## What is needed
Below are entries. Give back exactly the lines from the one containing "- Pitch interquartile" through the one containing "Spectrogram, levels from", inclusive, without the pictures.

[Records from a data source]
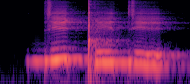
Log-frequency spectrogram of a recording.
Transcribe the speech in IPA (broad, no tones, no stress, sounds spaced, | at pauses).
d ɪ ɡ͡ǃ e d ɪ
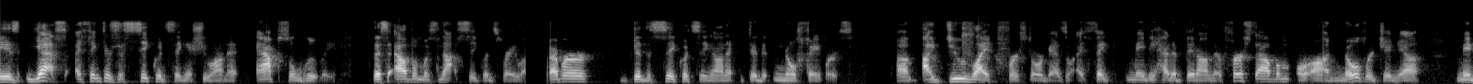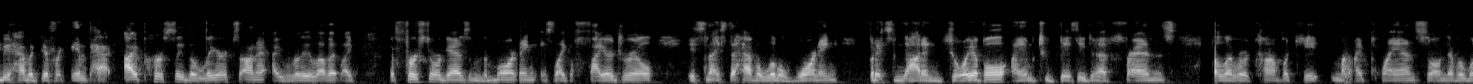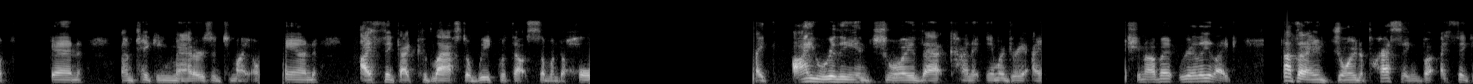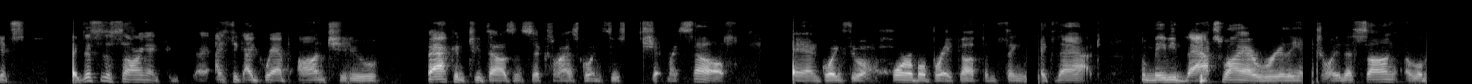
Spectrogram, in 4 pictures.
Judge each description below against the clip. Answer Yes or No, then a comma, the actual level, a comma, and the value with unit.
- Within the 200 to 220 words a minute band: No, average, 190 wpm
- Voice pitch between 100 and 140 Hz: Yes, low, 105 Hz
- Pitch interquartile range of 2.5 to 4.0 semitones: No, average, 4.6 semitones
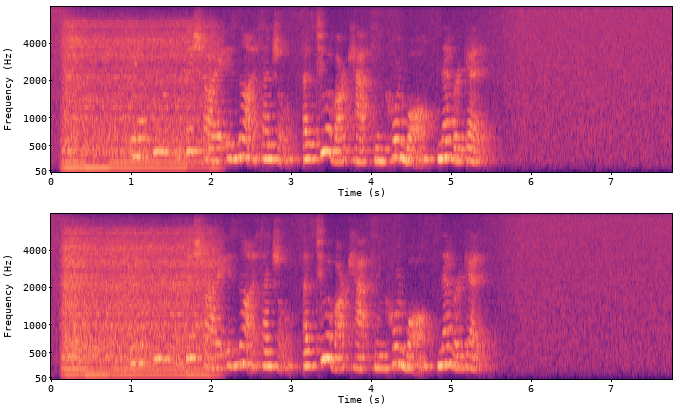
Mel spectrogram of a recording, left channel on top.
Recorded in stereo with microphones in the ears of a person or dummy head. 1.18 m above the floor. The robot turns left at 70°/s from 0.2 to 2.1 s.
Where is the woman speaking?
85° left, 1.6 m; by 5.5 s 5° left, 1.6 m.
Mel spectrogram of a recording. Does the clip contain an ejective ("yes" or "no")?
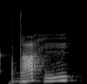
no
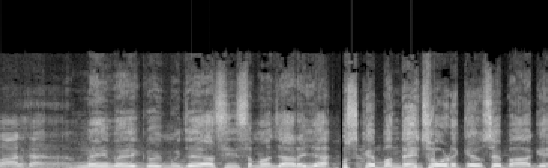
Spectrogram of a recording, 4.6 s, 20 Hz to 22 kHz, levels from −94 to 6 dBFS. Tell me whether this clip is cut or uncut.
cut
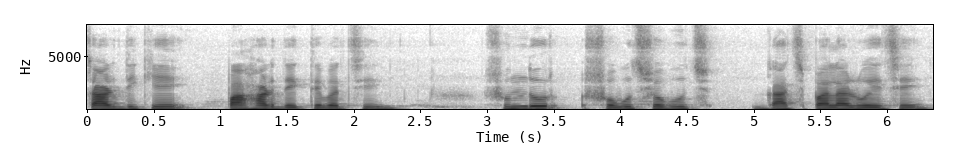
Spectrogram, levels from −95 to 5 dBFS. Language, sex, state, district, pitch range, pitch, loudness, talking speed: Bengali, male, West Bengal, Cooch Behar, 155-180 Hz, 165 Hz, -21 LUFS, 85 wpm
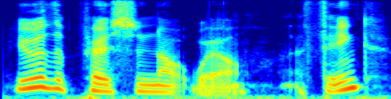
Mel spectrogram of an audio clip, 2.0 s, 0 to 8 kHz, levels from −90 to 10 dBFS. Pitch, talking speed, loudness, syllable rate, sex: 195 Hz, 245 wpm, -19 LUFS, 6.2 syllables/s, female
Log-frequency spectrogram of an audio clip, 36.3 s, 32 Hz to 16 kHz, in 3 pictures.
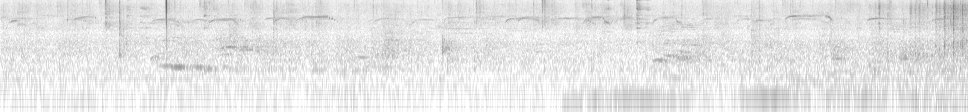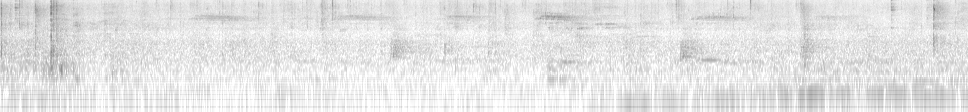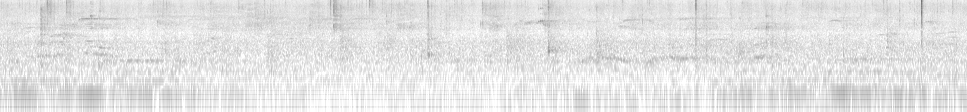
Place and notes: Raw field recording made from an open window. The sound of the rain, birds, neighbours, and also sounds from the interior of the house. Recorded using a Zoom H2n placed on the ledge of the window.
19 April 2020, 08:30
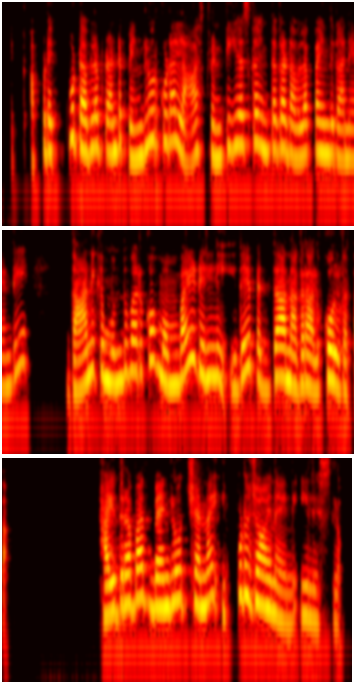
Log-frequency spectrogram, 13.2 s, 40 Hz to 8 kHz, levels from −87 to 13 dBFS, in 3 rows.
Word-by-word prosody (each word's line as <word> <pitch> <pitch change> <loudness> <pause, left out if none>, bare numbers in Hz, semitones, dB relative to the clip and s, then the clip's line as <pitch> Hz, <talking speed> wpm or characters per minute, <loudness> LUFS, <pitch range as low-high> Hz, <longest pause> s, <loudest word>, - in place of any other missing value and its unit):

## Output for this task
- Pitch interquartile range of 2.5 to 4.0 semitones: No, average, 4.6 semitones
Mel spectrogram of a recording, left channel on top.
Recorded in stereo with microphones in the ears of a person or dummy head. 1.18 m above the floor. The robot turns left at 70°/s from 0.2 to 2.1 s.
Where is the woman speaking?
85° left, 1.6 m; by 5.5 s 5° left, 1.6 m.
Mel spectrogram of a recording. Does the clip contain an ejective ("yes" or "no")?
no
Spectrogram of a recording, 4.6 s, 20 Hz to 22 kHz, levels from −94 to 6 dBFS. Tell me whether this clip is cut or uncut.
cut
Spectrogram, levels from −95 to 5 dBFS. Language, sex, state, district, pitch range, pitch, loudness, talking speed: Bengali, male, West Bengal, Cooch Behar, 155-180 Hz, 165 Hz, -21 LUFS, 85 wpm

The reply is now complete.